In Palm Beach County, Fla., foreclosures rose to 4,830 in 2006 from 3,049 in 2005. And in just the first eight months of this year, the number hit 7,544, said Sharon R. Bock, the county’s comptroller and clerk. Vacant job positions in Ms. Bock’s office are going unfilled, and “it could get worse,” she said.
In Cleveland, revenue from building permits has fallen about $450,000 short of projections this year. Further, foreclosures have limited the city’s ability to borrow money, because municipalities borrow against the assessed value of their property base, said Sharon A. Dumas, the director of finance. Cleveland had hoped to borrow about $45 million this year for capital projects, Ms. Dumas said, but now the number will most likely be closer to $35 million.
For the moment, she said, the city is finding relief in an unlikely place: baseball. Taxes on tickets for the Cleveland Indians’ postseason games against New York and Boston could bring in more than $1 million.
In interviews, some city and county budget officials said the direct effects of the housing downturn could have a lag time of several years when it comes to local government revenue, whose level depends on property reassessments. Some pointed to factors particular to their cities — a loss of state aid, perhaps, or legislation limiting local property tax collections — as more dire.

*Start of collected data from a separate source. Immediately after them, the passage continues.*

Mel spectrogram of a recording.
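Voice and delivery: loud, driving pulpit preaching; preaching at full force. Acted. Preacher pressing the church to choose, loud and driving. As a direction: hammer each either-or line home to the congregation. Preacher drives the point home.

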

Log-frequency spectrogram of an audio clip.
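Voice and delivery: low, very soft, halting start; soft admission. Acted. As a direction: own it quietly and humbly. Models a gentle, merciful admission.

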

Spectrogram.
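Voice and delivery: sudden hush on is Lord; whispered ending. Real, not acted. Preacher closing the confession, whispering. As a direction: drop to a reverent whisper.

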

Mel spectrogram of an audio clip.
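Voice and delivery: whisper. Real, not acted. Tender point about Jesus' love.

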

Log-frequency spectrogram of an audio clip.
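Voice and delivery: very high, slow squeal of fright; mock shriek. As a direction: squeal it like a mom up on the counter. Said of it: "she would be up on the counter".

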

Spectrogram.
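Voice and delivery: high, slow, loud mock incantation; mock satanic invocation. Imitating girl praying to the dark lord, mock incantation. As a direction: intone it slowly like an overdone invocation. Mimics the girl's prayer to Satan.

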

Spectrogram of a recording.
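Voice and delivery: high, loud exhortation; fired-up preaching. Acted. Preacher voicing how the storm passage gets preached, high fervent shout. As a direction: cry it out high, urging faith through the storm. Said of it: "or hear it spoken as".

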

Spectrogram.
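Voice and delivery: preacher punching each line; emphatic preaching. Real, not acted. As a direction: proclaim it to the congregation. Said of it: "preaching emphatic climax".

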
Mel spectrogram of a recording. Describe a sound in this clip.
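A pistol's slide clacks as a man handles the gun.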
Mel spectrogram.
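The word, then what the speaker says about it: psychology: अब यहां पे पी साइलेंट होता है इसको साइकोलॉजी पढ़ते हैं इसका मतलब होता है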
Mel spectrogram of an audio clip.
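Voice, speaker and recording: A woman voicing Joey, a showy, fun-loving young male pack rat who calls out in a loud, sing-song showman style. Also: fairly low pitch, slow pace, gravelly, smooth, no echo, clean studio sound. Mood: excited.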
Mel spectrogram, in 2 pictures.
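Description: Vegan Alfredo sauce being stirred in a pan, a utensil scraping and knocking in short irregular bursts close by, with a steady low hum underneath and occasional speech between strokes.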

“In some respects, this may be a correction,” Mr. Nicolini, of Milwaukee, said of the real estate decline. “If the job market stays relatively strong, it’s less of a concern. But if the trend were to continue, then it gets worrisome.”

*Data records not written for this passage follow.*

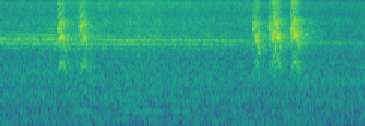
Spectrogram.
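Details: Chirping of an Indian house sparrow (Passer domesticus indicus), resident near human habitation in India: two sharp chirps, a pause, then a quick run of three or four, with a faint constant whine underneath.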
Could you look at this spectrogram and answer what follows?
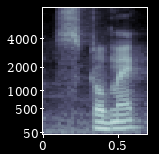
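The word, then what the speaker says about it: stomach: जैसे मोनार्क का monarchs, स्टोमैक का स्टोमैक्स। सी एच का उच्चारण क यहाँ पे हो रहा है, इसलिए सिर्फ एस का प्रयोग करके प्लूरल बनाते हैं, ठीक है।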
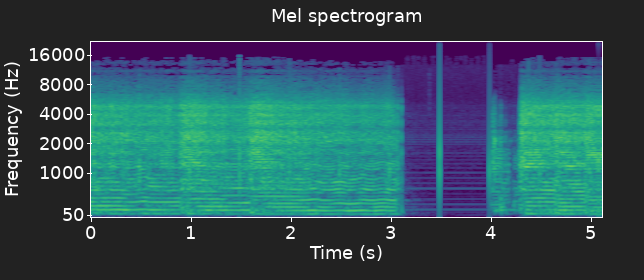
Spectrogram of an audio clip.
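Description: Thick, buzzing electric guitar fuzz from a Swollen Pickle fuzz pedal stacked on an already heavily distorted tone, with loud sustained chords. The sound cuts off into near-silence broken by one sharp click, then the dense fuzzed guitar surges back in.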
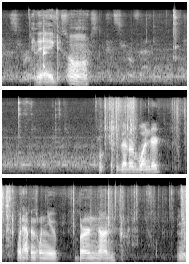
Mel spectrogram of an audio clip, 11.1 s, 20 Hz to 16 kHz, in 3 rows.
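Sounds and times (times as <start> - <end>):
faint hum: 0.0 - 6.9.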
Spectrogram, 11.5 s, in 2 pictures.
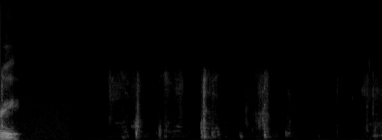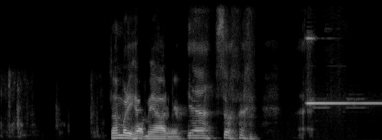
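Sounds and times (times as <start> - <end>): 
speech: 0.0 - 0.3, 7.4 - 9.6
bell ringing: 10.3 - 11.4.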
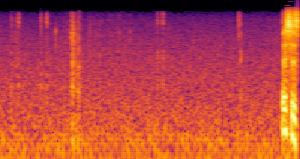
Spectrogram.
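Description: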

Even in New York, where revenue has soared the last several years, officials have been predicting a slowdown and are preparing for belt-tightening. The anticipated falloff is due in large part to lower expected profits on Wall Street and a projected decline in real estate transactions, rich sources of tax revenue.
“The good times don’t go on forever,” Mayor Michael R. Bloomberg said Tuesday, “and while I don’t think we’re going to have a recession in this city, I think it’s probably true that we will have a slowdown in economic activity, a slowdown in tax revenues.”
The report from the National League of Cities was based on responses from finance officers in 359 cities, all with populations of 10,000 or more, from April to June. It found that 7 in 10 believed their cities were better able to meet fiscal needs during 2007 than in 2006, but that many were quite pessimistic about the years ahead. In the Midwest, the picture was already grim: almost half reported that their cities were less able to meet their financial needs this year than last.
Some local and state governments built up large surpluses in recent years, which, they hope, will cushion them now. Next month, the United States Conference of Mayors meets in Detroit to look at the real estate downturn and its effects on residents and municipal budgets.
In Chicago, meanwhile, Mayor Daley confirmed Wednesday that he was pondering yet another way to raise money: selling or leasing city parking meters to a private company. Questioned about the notion, Mr. Daley pointed to everything he must pay for.
“How are you going to do all this?” he said.